3 Lessons from a Shocking Ouster
Bob Chapek was fired as Disney CEO earlier this week. His dismissal has some key lessons for us.
One of the most accomplished CEOs in recent memory is back in the corner office after a retirement that lasted less than a year.
Earlier this week, Disney announced Bob Iger will return to the company as its No. 1 — while Bob Chapek, his hand-picked successor, is out of the top job after less than 24 months.
The abrupt shakeup has three key lessons for us as leaders:
1. Fast starts aren’t fast finishes
Disney came roaring out of the gates under Chapek. In August, it reported a nearly 50 percent jump in profits and had big plans for major blockbusters like “Avatar: The Way of Water” and new theme park rides, according to The New York Times.
But less than three months later, the park rides disappointed, challenges at ESPN arose, and the company reportedly posted a disastrous quarterly report.
It’s a key reminder for us that when we take over, we often think early wins are indicators that we’re on the right track and bound for more success. But our results can change in the blink of an eye if we grow complacent or don’t put the right future strategies in place.
2. Don’t gaslight reality
Among the factors that led to Chapek’s ouster were his earnings calls with analysts and investors in which he reportedly sugarcoated whopping losses and came off as delusional about the hardships Disney faced, The Times reported.
Having a fatalistic view when hardship arises isn’t the right strategy, but we also have an obligation to be truthful about tough times and base our communication in reality. Admitting struggle is hard, but being candid about the circumstances and offering specific strategies to address the adversity is paramount.
3. Be careful about succeeding a legend
It’s an honor. We’re working for a program or organization that has an elite reputation because of our predecessor. But following in the footsteps of a giant isn’t always all it’s made out to be. Vince Lombardi’s successor was fired after three years. Dean Smith’s lasted three as well. Kevin Rollins lasted even less after succeeding Michael Dell at Dell Inc.
Iger returns to Disney with countless challenges and high expectations ahead.

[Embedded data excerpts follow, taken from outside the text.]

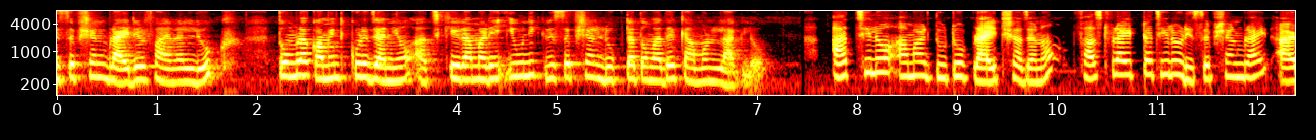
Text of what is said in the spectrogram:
রিসেপশন ব্রাইডের ফাইনাল লুক তোমরা কমেন্ট করে জানিও আজকের আমার এই ইউনিক রিসেপশন লুকটা তোমাদের কেমন লাগল। আজ ছিল আমার দুটো ব্রাইড সাজানো। ফার্স্ট ব্রাইডটা ছিল রিসেপশন ব্রাইড আর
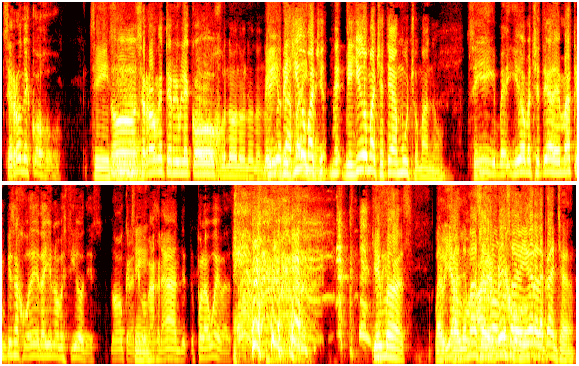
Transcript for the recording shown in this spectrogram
Cerrón es cojo. Sí, No, sí. Cerrón es terrible cojo. No, no, no, no. Bellido Bellido, mache- Bellido machetea mucho, mano. Sí, Be- Guido Machete además te empieza a joder ahí en los vestidores. No, que la Sí. tengo más grande, por las huevas. ¿Quién más? Val- Lo llamo, Valdemar a Cerrón no Bermejo. sabe llegar a la cancha.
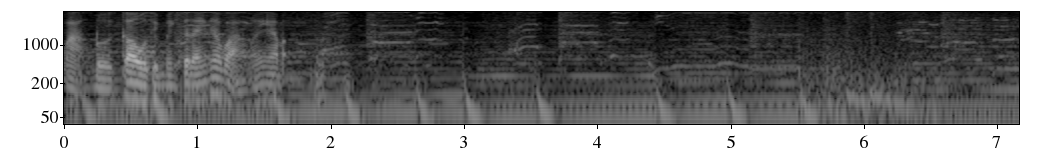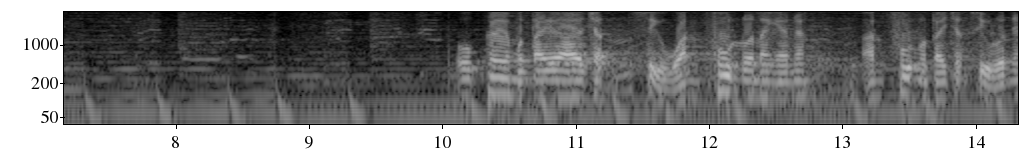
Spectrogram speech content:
bảng đổi cầu thì mình cứ đánh theo bảng anh em ạ. Ok một tay ờ, uh, chẵn xỉu ăn full luôn anh em nhé. Ăn full một tay chặn xỉu luôn nhé.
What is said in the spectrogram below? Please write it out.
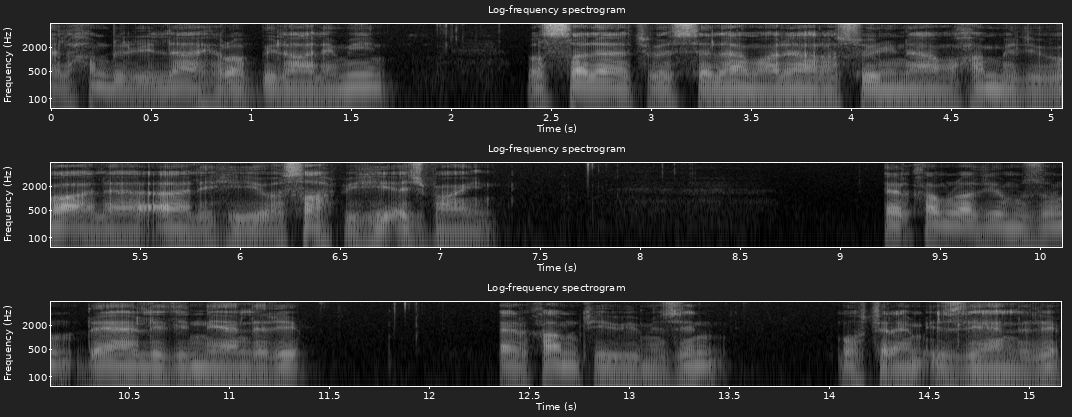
Elhamdülillahi Rabbil alemin. Ve salatu ve selamu ala Resulina Muhammed ve ala alihi ve sahbihi ecmain. Erkam Radyomuzun değerli dinleyenleri, Erkam TV'mizin muhterem izleyenleri,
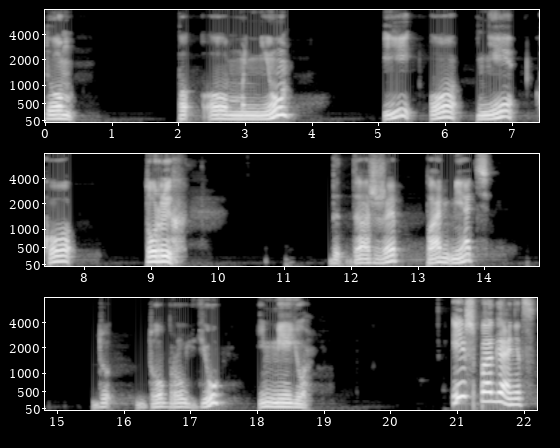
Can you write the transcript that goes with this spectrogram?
дом... помню и о не ко... торых. Даже память... Д добрую имею. «Ишь, поганец!»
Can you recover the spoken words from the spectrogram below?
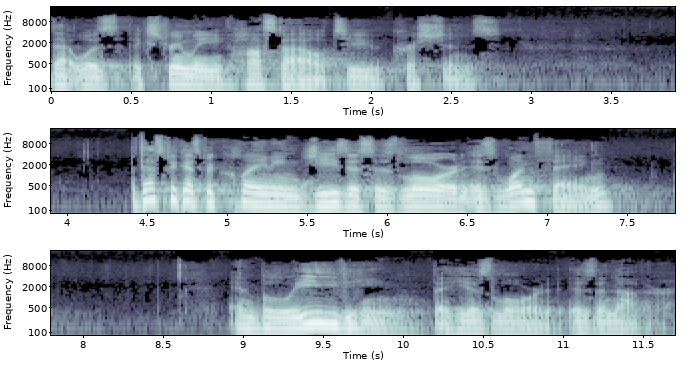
that was extremely hostile to Christians. But that's because proclaiming Jesus as Lord is one thing, and believing that He is Lord is another,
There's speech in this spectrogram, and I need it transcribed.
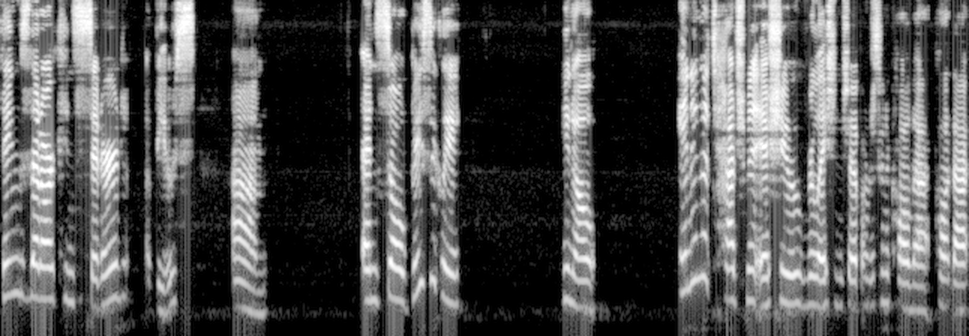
things that are considered abuse. Um, and so basically, you know, in an attachment issue relationship, I'm just going to call that call it that.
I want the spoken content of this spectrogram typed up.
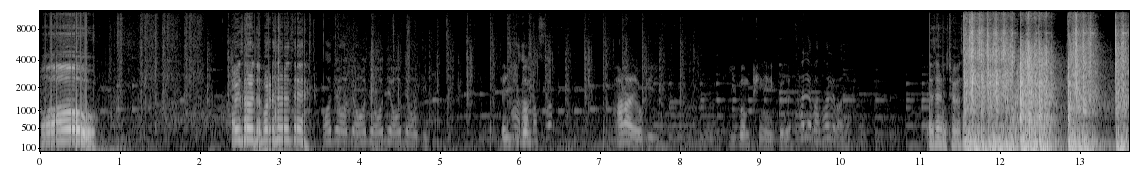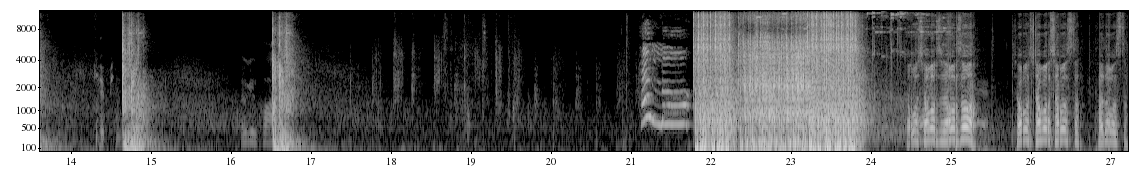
오우! 빨리 살아야 돼 빨리 살아야 돼. 어디, 어디, 어디, 어디, 어디, 어디. 야, 하나 2번 남았어? 하나 여기 2번 핑에 있거든? 살려봐, 살려봐. 대사님 제가 살릴게요. 개핀데 여기 과. 잡았어 잡았어 잡았어. 잡았어 잡았어 잡았어. 다 잡았어.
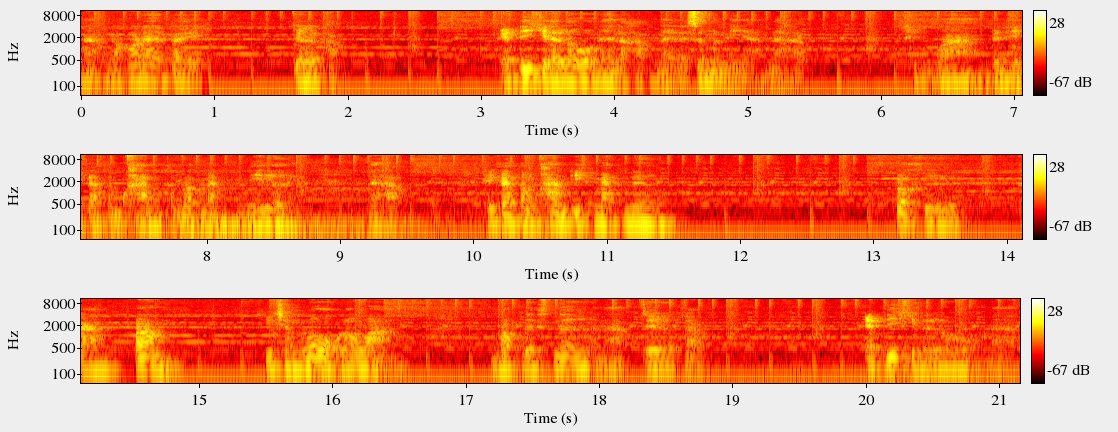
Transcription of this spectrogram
นะแล้วก็ได้ไป เจอกับเอ็ดดี้เกเรโรเนี่ยแหละครับในเรซมเนียนะครับ ถือว่าเป็นเหตุการณ์สำคัญสำหรับแมตช์นี้เลยนะครับ เหตุการณ์สำคัญอีกแมตช์หนึ่งก็คือการปล้ำที่แชมป์โลกระหว่างบล็อกเลสเนอร์นะครับ เจอกับเอ็ดดี้เกเรโรนะครับ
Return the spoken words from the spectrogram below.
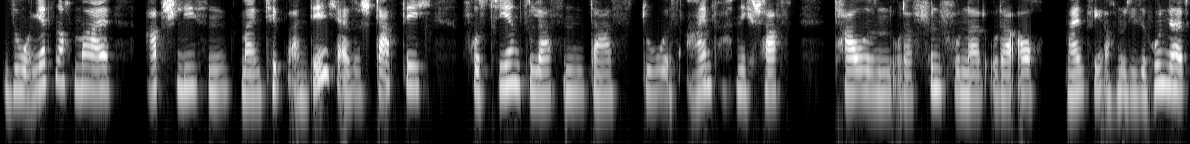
So, und jetzt nochmal abschließend mein Tipp an dich. Also statt dich frustrieren zu lassen, dass du es einfach nicht schaffst, 1000 oder 500 oder auch meinetwegen auch nur diese 100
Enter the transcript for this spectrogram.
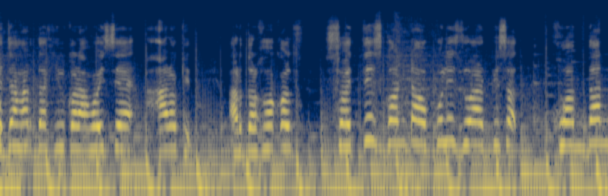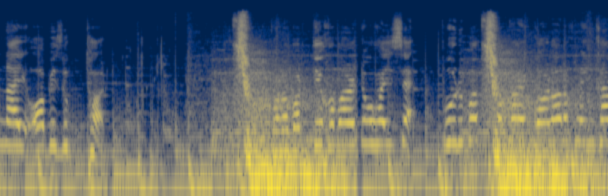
এজাহাৰ দাখিল কৰা হৈছে আৰক্ষীত। আৰু দৰ্শকসকল ছয়ত্ৰিছ ঘণ্টা উকলি যোৱাৰ পিছত সন্ধান নাই অভিযুক্তৰ। পৰৱৰ্তী খবৰটো হৈছে পূৰ্বতকৈ গড়ৰ সংখ্যা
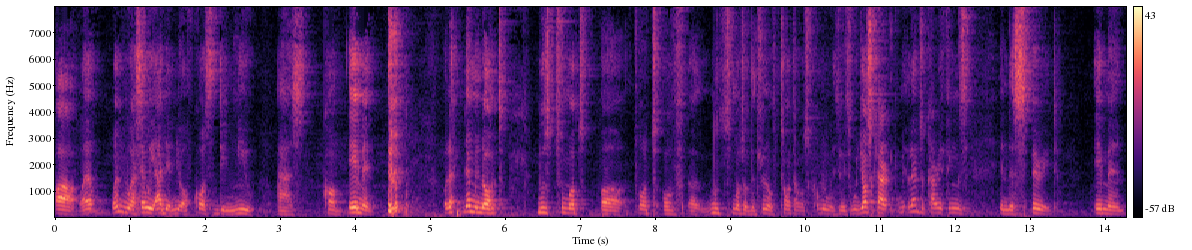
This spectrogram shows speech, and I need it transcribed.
Uh, well, when we say we add a new, of course, the new has come. Amen. but let, let, me not lose too much uh, thought of uh, lose too much of the train of thought I was coming with. It. We just carry, learn to carry things in the spirit. Amen.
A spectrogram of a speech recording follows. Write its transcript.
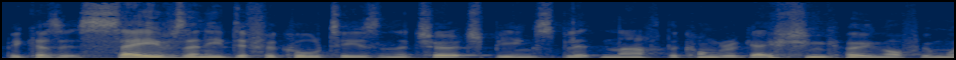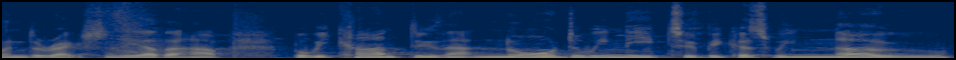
because it saves any difficulties and the church being split and half the congregation going off in one direction and the other half. But we can't do that, nor do we need to, because we know,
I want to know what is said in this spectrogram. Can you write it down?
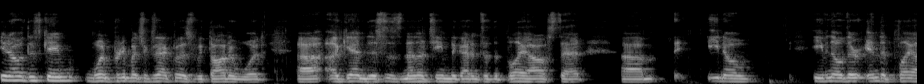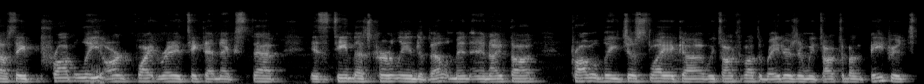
You know, this game went pretty much exactly as we thought it would. again, this is another team that got into the playoffs that, um, you know, even though they're in the playoffs, they probably aren't quite ready to take that next step. Is a team that's currently in development, and I thought probably just like uh, we talked about the Raiders and we talked about the Patriots,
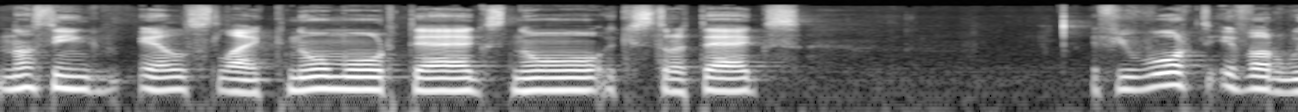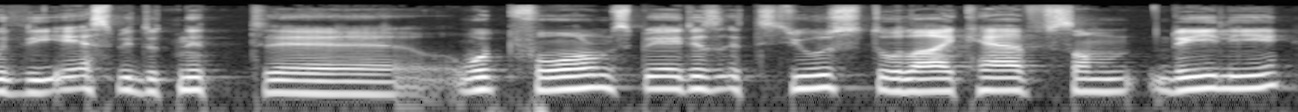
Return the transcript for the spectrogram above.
nothing else like no more tags, no extra tags. If you worked ever with the ASP.NET uh, web forms pages, it's used to like have some really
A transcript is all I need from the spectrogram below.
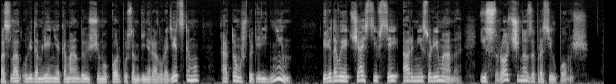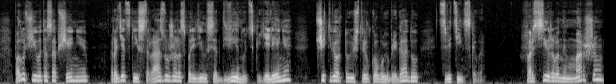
послал уведомление командующему корпусом генералу Радецкому о том, что перед ним передовые части всей армии Сулеймана и срочно запросил помощь. Получив это сообщение, Радецкий сразу же распорядился двинуть к Елене четвертую стрелковую бригаду Цветинского. Форсированным маршем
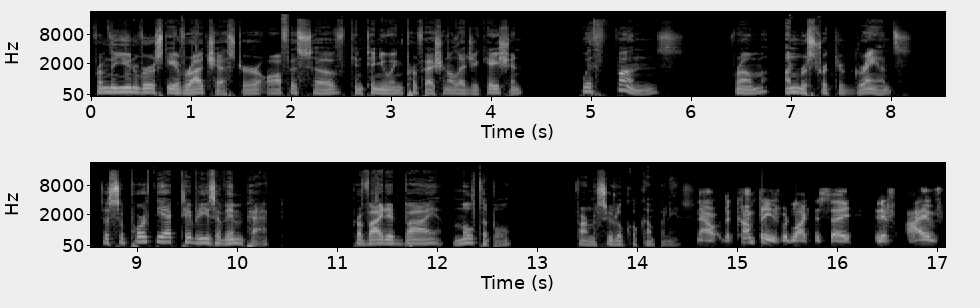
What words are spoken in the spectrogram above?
from the University of Rochester Office of Continuing Professional Education with funds from unrestricted grants to support the activities of IMMPACT provided by multiple pharmaceutical companies. Now, the companies would like to say that if I've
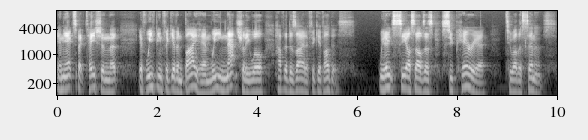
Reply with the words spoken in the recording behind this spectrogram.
in the expectation that if we've been forgiven by Him, we naturally will have the desire to forgive others. We don't see ourselves as superior to other sinners.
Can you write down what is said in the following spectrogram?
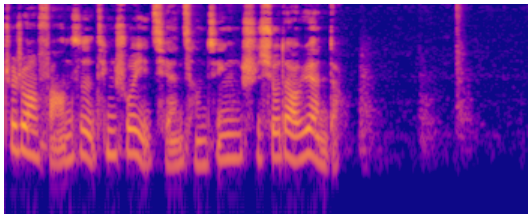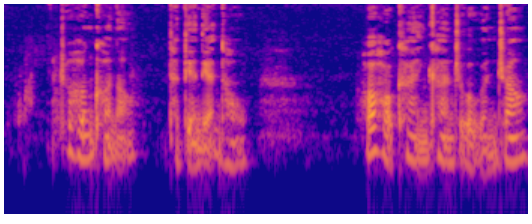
这幢房子听说以前曾经是修道院的。这很可能。”他点点头。好好看一看这个文章。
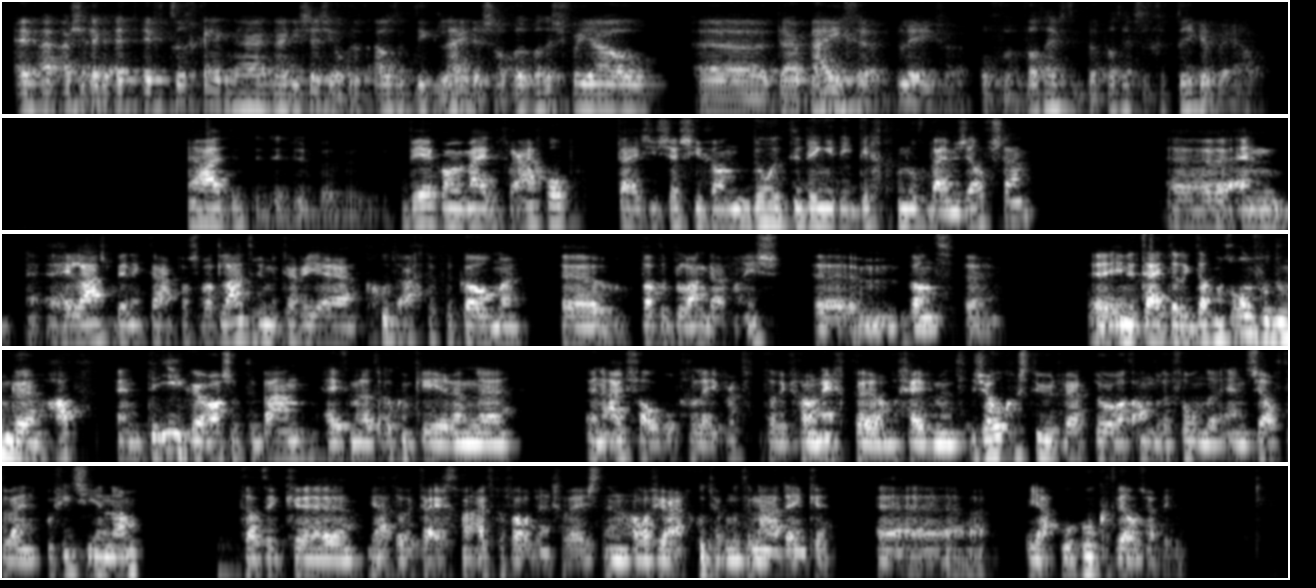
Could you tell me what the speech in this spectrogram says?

But the most relevant lesson for us may be in the termination of Chapek.
The magic of today can easily be gone by tomorrow.
HR professionals are expected to be the recruiter, the onboarding specialist, the mediator, the resident COVID expert, the Chief Culture Officer, and the CEO’s personal sounding board.
At the same time, the workplace is undergoing a monumental shift. With the so-called “future of work” comes the insane responsibility of rethinking the way that company culture is built.
Every company is a loosely-functioning disaster, but yours doesn’t have to be.